**DATASET EXTRACT:**

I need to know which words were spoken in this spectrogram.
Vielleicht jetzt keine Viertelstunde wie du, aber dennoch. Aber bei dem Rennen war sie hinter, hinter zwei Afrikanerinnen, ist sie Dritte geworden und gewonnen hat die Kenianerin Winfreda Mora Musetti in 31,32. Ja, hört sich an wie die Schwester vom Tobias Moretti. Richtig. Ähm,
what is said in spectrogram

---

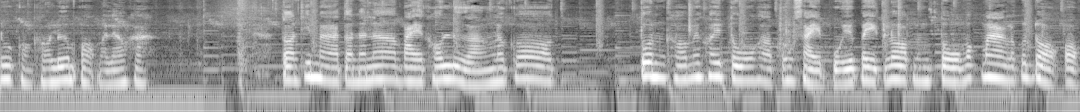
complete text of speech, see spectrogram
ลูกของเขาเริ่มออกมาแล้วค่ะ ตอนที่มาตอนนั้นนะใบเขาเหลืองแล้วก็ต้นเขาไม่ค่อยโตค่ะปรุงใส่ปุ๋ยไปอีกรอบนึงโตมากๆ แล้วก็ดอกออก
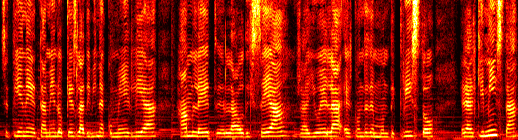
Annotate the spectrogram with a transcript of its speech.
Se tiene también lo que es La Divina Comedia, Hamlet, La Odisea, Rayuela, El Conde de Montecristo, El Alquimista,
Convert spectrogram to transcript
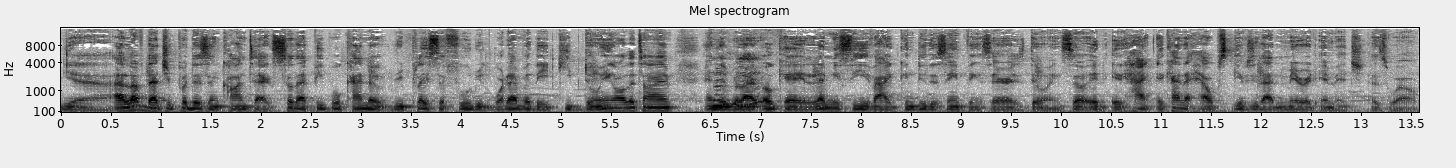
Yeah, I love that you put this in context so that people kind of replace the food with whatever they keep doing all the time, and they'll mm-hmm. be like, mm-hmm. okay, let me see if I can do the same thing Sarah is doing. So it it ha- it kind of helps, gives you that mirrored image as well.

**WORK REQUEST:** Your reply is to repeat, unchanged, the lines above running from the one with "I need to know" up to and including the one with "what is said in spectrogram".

**RESULT:**
I need to know which words were spoken in this spectrogram.
Vielleicht jetzt keine Viertelstunde wie du, aber dennoch. Aber bei dem Rennen war sie hinter, hinter zwei Afrikanerinnen, ist sie Dritte geworden und gewonnen hat die Kenianerin Winfreda Mora Musetti in 31,32. Ja, hört sich an wie die Schwester vom Tobias Moretti. Richtig. Ähm,
what is said in spectrogram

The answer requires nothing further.